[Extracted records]
··········

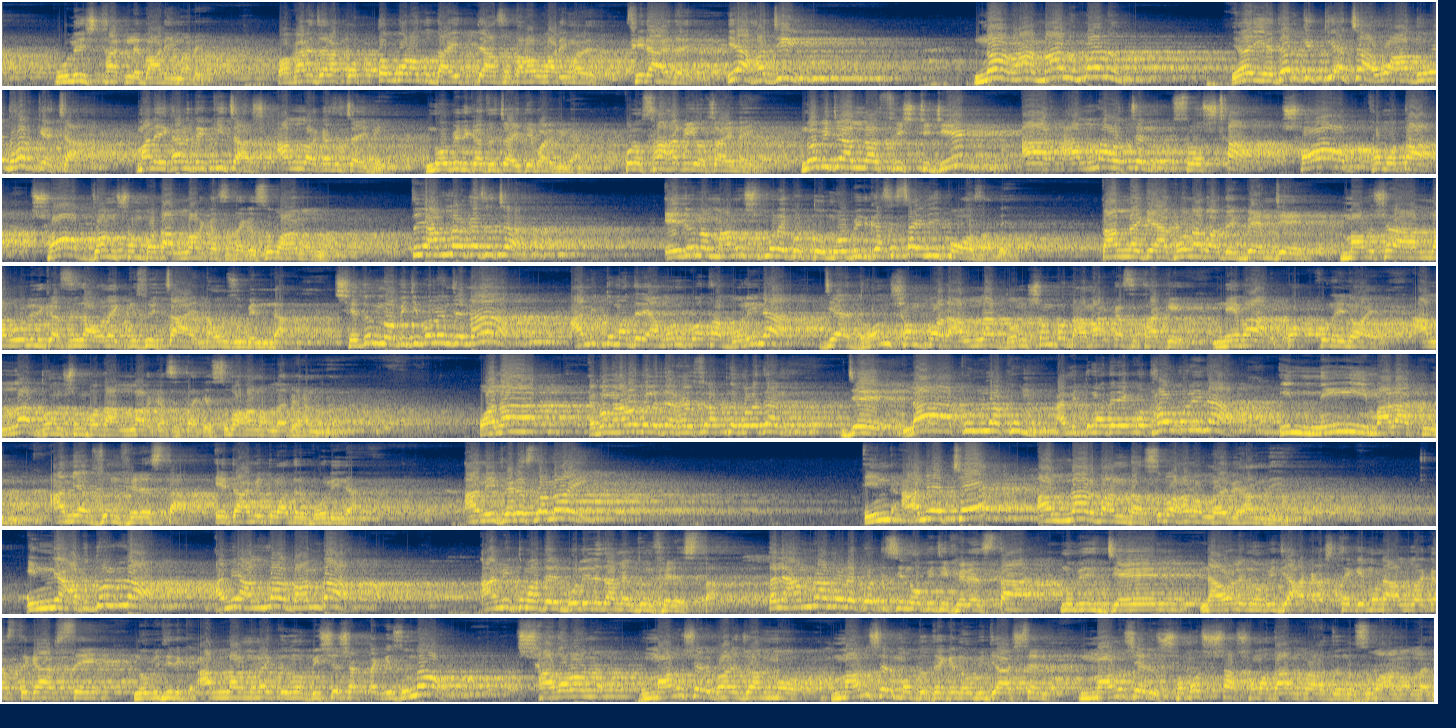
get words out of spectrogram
পুলিশ থাকলে বাড়ি মারে। ওখানে যারা কর্তব্যরত দায়িত্বে আছে তারাও বাড়ি মারে ফিরায় দেয়। ইয়া হাজি! না না, মালুম মালুম। এ এদেরকে কে চা ও আদৌ ওধরকে চা মানে এখানে তুই কি চাস? আল্লাহর কাছে চাইবি নবীর কাছে চাইতে পারবি না। কোনো সাহাবিও চাই নাই। নবী যে আল্লাহর সৃষ্টি জীব আর আল্লাহ হচ্ছেন স্রষ্টা। সব ক্ষমতা সব ধন সম্পদ আল্লাহর কাছে থাকে সুবাহান আল্লাহ তুই আল্লাহর কাছে চা এই জন্য মানুষ মনে করতো নবীর কাছে চাইলেই পাওয়া যাবে। তার লাগে এখন আবার দেখবেন যে মানুষেরা আল্লাহ নবীর কাছে যা অনেক কিছুই চায় নওজুবিল্লা সেজন্য নবীজি বলেন যে, না, আমি তোমাদের এমন কথা বলি না যে ধন সম্পদ আল্লাহর ধন সম্পদ আমার কাছে থাকে, নেবার কখনোই নয়। আল্লাহর ধন সম্পদ আল্লাহর কাছে থাকে সুবাহান আল্লাহ বেহান্না ওলা এবং আরও বলে দেন হেসুল আপনি বলে দেন যে, লা কুল্লাকুম আমি তোমাদের এ কথাও বলি না। ইন্নি মালাকুন, আমি একজন ফেরেস্তা এটা আমি তোমাদের বলি না। আমি ফেরেস্তা নই ইন আমি হচ্ছে আল্লাহর বান্দা সুবাহান আল্লাহ বেহান্দি ইন্নি আবদুল্লাহ, আমি আল্লাহর বান্দা। আমি তোমাদের বলি না যে আমি একজন ফেরেস্তা তাহলে আমরা মনে করতেছি নবীজি ফেরেস্তা নবীজি জেল, না হলে নবীজি আকাশ থেকে মনে আল্লাহর কাছ থেকে আসছে, নবীজির আল্লাহর মনে হয় কোনো বিশেষ একটা কিছু না। সাধারণ মানুষের ঘরে জন্ম, মানুষের মধ্য থেকে নবীজি আসছেন, মানুষের সমস্যা সমাধান করার জন্য সুবাহ আল্লাহ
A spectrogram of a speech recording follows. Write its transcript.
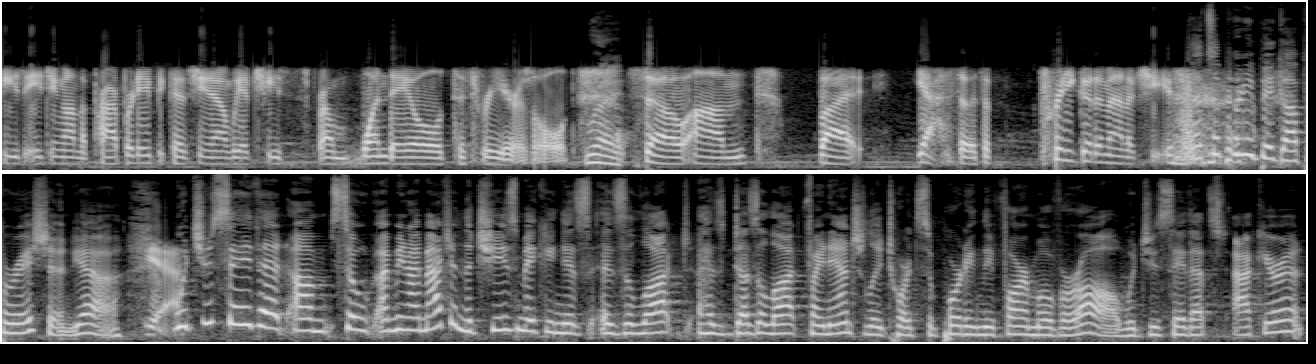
cheese aging on the property because, you know, we have cheese from one day old to three years old. Right. So, um, but yeah, so it's a pretty good amount of cheese. That's a pretty big operation, yeah. Yeah. Would you say that? Um, so, I mean, I imagine the cheese making is, is a lot has does a lot financially towards supporting the farm overall. Would you say that's accurate?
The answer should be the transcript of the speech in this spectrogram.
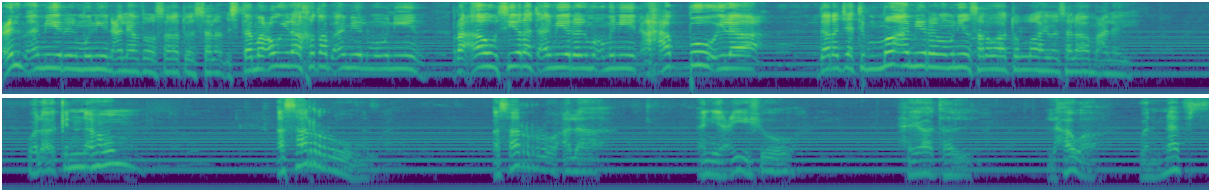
علم أمير المؤمنين عليه الصلاة والسلام. استمعوا إلى خطب أمير المؤمنين. رأوا سيرة أمير المؤمنين أحبوا إلى درجة ما أمير المؤمنين صلوات الله وسلامه عليه. ولكنهم أصروا أصروا على أن يعيشوا حياة الهوى والنفس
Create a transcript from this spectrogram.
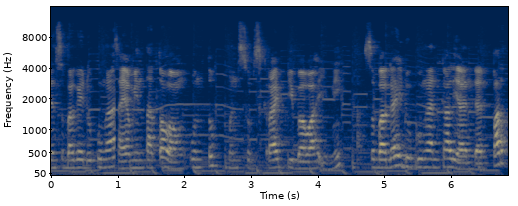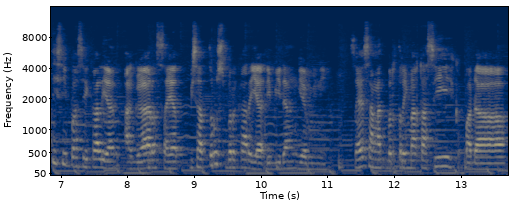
Dan sebagai dukungan saya minta tolong untuk mensubscribe di bawah ini sebagai dukungan kalian dan partisipasi kalian agar saya bisa terus berkarya di bidang game ini saya sangat berterima kasih kepada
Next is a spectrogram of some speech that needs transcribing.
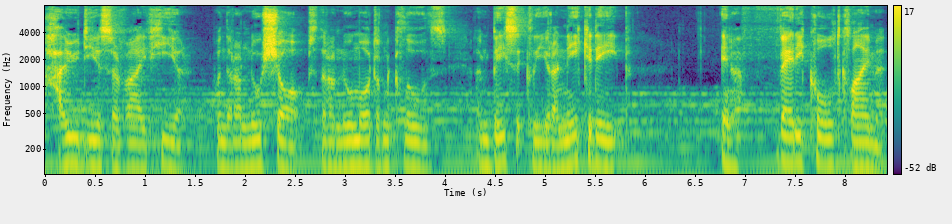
How do you survive here when there are no shops, there are no modern clothes, and basically you're a naked ape in a very cold climate.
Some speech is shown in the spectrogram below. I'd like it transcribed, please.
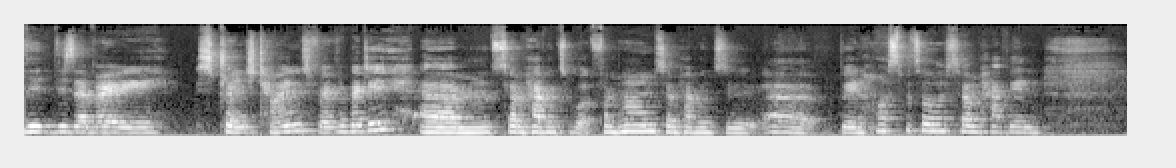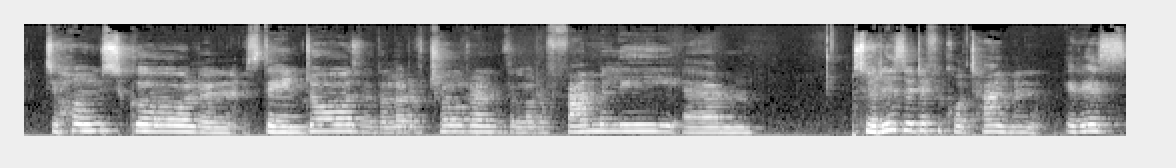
th- these are very strange times for everybody. Um, some having to work from home, some having to uh, be in hospital, some having to homeschool and stay indoors with a lot of children, with a lot of family. Um, so it is a difficult time, and it is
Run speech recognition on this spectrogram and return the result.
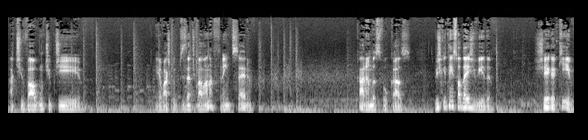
ativar algum tipo de... Eu acho que eu preciso ativar lá na frente, sério? Caramba, se for o caso. Esse bicho aqui tem só 10 de vida. Chega aqui...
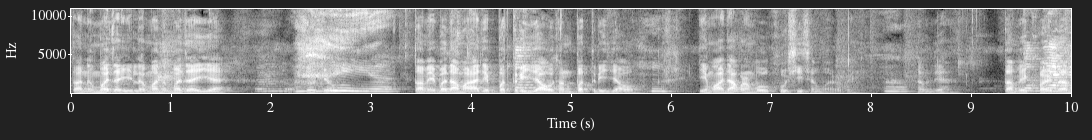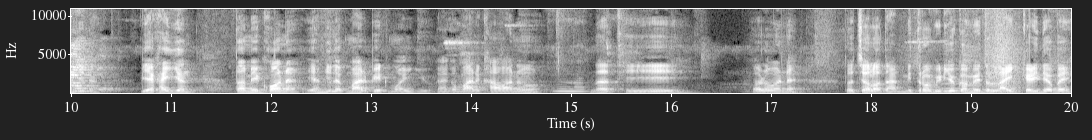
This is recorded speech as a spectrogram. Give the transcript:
તને મજા આવી એટલે મને મજા આવી યાર. શું કેવું તમે બધા મારા જે ભત્રી જાઓ છો ને ભત્રી જાઓ એમાં જ આપણને બહુ ખુશી છે મારો ભાઈ. સમજ્યા? તમે ખોઈ લે સમજી લો. બે ખાઈ ગયો ને? તમે ખો ને એ સમજી લો કે મારે પેટમાં આવી ગયું. કારણ કે મારે ખાવાનું નથી. બરોબર ને? તો ચલો તાન મિત્રો વીડિયો ગમે તો લાઈક કરી દો ભાઈ.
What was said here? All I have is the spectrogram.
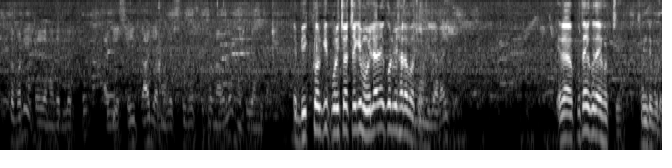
করতে পারি, এটাই আমাদের লক্ষ্য। আজকে সেই কাজ আমাদের শুভ সূচনা হলো মতিগঞ্জ এই বৃক্ষর কি পরিচর্যা কি মহিলারাই করবে সারা বছর মহিলারাই। এরা কোথায় কোথায় হচ্ছে শান্তিপুরে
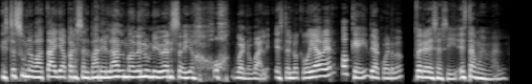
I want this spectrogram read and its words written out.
esta es una batalla para salvar el alma del universo. Yo, "Oh, bueno, vale, esto es lo que voy a ver, ok, de acuerdo. Pero es así, está muy mal.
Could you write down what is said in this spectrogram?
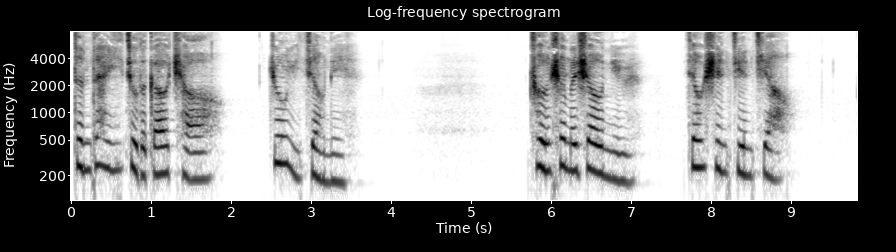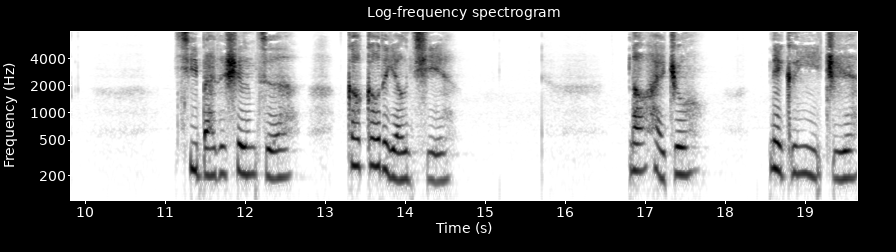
等待已久的高潮终于降临。床上的少女娇声尖叫，细白的身子高高的扬起，脑海中那根一直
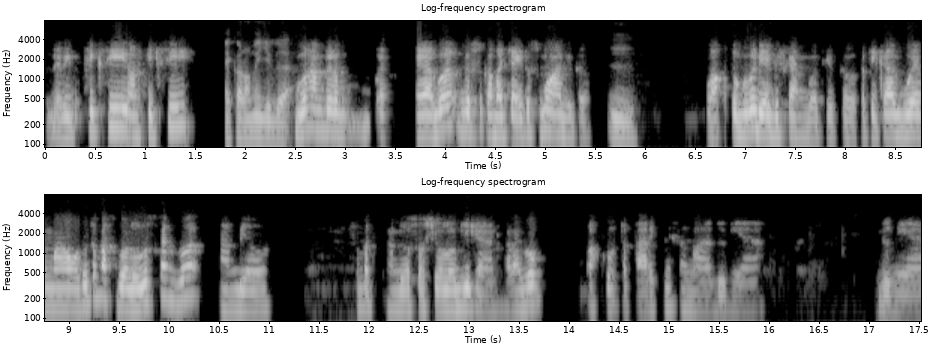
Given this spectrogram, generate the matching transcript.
dari fiksi non fiksi ekonomi juga. Gue hampir ya gue gue suka baca itu semua gitu. Hmm. waktu gue dihabiskan buat itu. Ketika gue mau itu tuh pas gue lulus kan gue ngambil sempat ngambil sosiologi kan. Karena gue aku tertarik nih sama dunia dunia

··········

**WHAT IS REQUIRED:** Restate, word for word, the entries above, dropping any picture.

**PROBLEM SOLUTION:**
get words out of spectrogram
পুলিশ থাকলে বাড়ি মারে। ওখানে যারা কর্তব্যরত দায়িত্বে আছে তারাও বাড়ি মারে ফিরায় দেয়। ইয়া হাজি! না না, মালুম মালুম। এ এদেরকে কে চা ও আদৌ ওধরকে চা মানে এখানে তুই কি চাস? আল্লাহর কাছে চাইবি নবীর কাছে চাইতে পারবি না। কোনো সাহাবিও চাই নাই। নবী যে আল্লাহর সৃষ্টি জীব আর আল্লাহ হচ্ছেন স্রষ্টা। সব ক্ষমতা সব ধন সম্পদ আল্লাহর কাছে থাকে সুবাহান আল্লাহ তুই আল্লাহর কাছে চা এই জন্য মানুষ মনে করতো নবীর কাছে চাইলেই পাওয়া যাবে। তার লাগে এখন আবার দেখবেন যে মানুষেরা আল্লাহ নবীর কাছে যা অনেক কিছুই চায় নওজুবিল্লা সেজন্য নবীজি বলেন যে, না, আমি তোমাদের এমন কথা বলি না যে ধন সম্পদ আল্লাহর ধন সম্পদ আমার কাছে থাকে, নেবার কখনোই নয়। আল্লাহর ধন সম্পদ আল্লাহর কাছে থাকে সুবাহান আল্লাহ বেহান্না ওলা এবং আরও বলে দেন হেসুল আপনি বলে দেন যে, লা কুল্লাকুম আমি তোমাদের এ কথাও বলি না। ইন্নি মালাকুন, আমি একজন ফেরেস্তা এটা আমি তোমাদের বলি না। আমি ফেরেস্তা নই ইন আমি হচ্ছে আল্লাহর বান্দা সুবাহান আল্লাহ বেহান্দি ইন্নি আবদুল্লাহ, আমি আল্লাহর বান্দা। আমি তোমাদের বলি না যে আমি একজন ফেরেস্তা তাহলে আমরা মনে করতেছি নবীজি ফেরেস্তা নবীজি জেল, না হলে নবীজি আকাশ থেকে মনে আল্লাহর কাছ থেকে আসছে, নবীজির আল্লাহর মনে হয় কোনো বিশেষ একটা কিছু না। সাধারণ মানুষের ঘরে জন্ম, মানুষের মধ্য থেকে নবীজি আসছেন, মানুষের সমস্যা সমাধান করার জন্য সুবাহ আল্লাহ
A spectrogram of a speech recording follows. Write its transcript.
cheese aging on the property because, you know, we have cheese from one day old to three years old. Right. So, um, but yeah, so it's a pretty good amount of cheese. That's a pretty big operation, yeah. Yeah. Would you say that? Um, so, I mean, I imagine the cheese making is, is a lot has does a lot financially towards supporting the farm overall. Would you say that's accurate?
The answer should be the transcript of the speech in this spectrogram.
علم أمير المؤمنين عليه الصلاة والسلام. استمعوا إلى خطب أمير المؤمنين. رأوا سيرة أمير المؤمنين أحبوا إلى درجة ما أمير المؤمنين صلوات الله وسلامه عليه. ولكنهم أصروا أصروا على أن يعيشوا حياة الهوى والنفس
Create a transcript from this spectrogram.
Dan sebagai dukungan saya minta tolong untuk mensubscribe di bawah ini sebagai dukungan kalian dan partisipasi kalian agar saya bisa terus berkarya di bidang game ini saya sangat berterima kasih kepada
Next is a spectrogram of some speech that needs transcribing.
How do you survive here when there are no shops, there are no modern clothes, and basically you're a naked ape in a very cold climate.
Some speech is shown in the spectrogram below. I'd like it transcribed, please.
th- these are very strange times for everybody. Um, some having to work from home, some having to uh, be in hospital, some having to homeschool and stay indoors with a lot of children, with a lot of family. Um, so it is a difficult time, and it is
Run speech recognition on this spectrogram and return the result.
ativar algum tipo de... Eu acho que eu preciso ativar lá na frente, sério? Caramba, se for o caso. Esse bicho aqui tem só 10 de vida. Chega aqui...
This is recorded speech as a spectrogram. Give the transcript:
તને મજા આવી એટલે મને મજા આવી યાર. શું કેવું તમે બધા મારા જે ભત્રી જાઓ છો ને ભત્રી જાઓ એમાં જ આપણને બહુ ખુશી છે મારો ભાઈ. સમજ્યા? તમે ખોઈ લે સમજી લો. બે ખાઈ ગયો ને? તમે ખો ને એ સમજી લો કે મારે પેટમાં આવી ગયું. કારણ કે મારે ખાવાનું નથી. બરોબર ને? તો ચલો તાન મિત્રો વીડિયો ગમે તો લાઈક કરી દો ભાઈ.
What was said here? All I have is the spectrogram.
করতে পারি, এটাই আমাদের লক্ষ্য। আজকে সেই কাজ আমাদের শুভ সূচনা হলো মতিগঞ্জ এই বৃক্ষর কি পরিচর্যা কি মহিলারাই করবে সারা বছর মহিলারাই। এরা কোথায় কোথায় হচ্ছে শান্তিপুরে
I want this spectrogram read and its words written out.
esta es una batalla para salvar el alma del universo. Yo, "Oh, bueno, vale, esto es lo que voy a ver, ok, de acuerdo. Pero es así, está muy mal.
Could you write down what is said in this spectrogram?
等待已久的高潮终于降临。床上的少女娇声尖叫，细白的身子高高的扬起，脑海中那根一直
Given this spectrogram, generate the matching transcript.
dari fiksi non fiksi ekonomi juga. Gue hampir ya gue gue suka baca itu semua gitu. Hmm. waktu gue dihabiskan buat itu. Ketika gue mau itu tuh pas gue lulus kan gue ngambil sempat ngambil sosiologi kan. Karena gue aku tertarik nih sama dunia dunia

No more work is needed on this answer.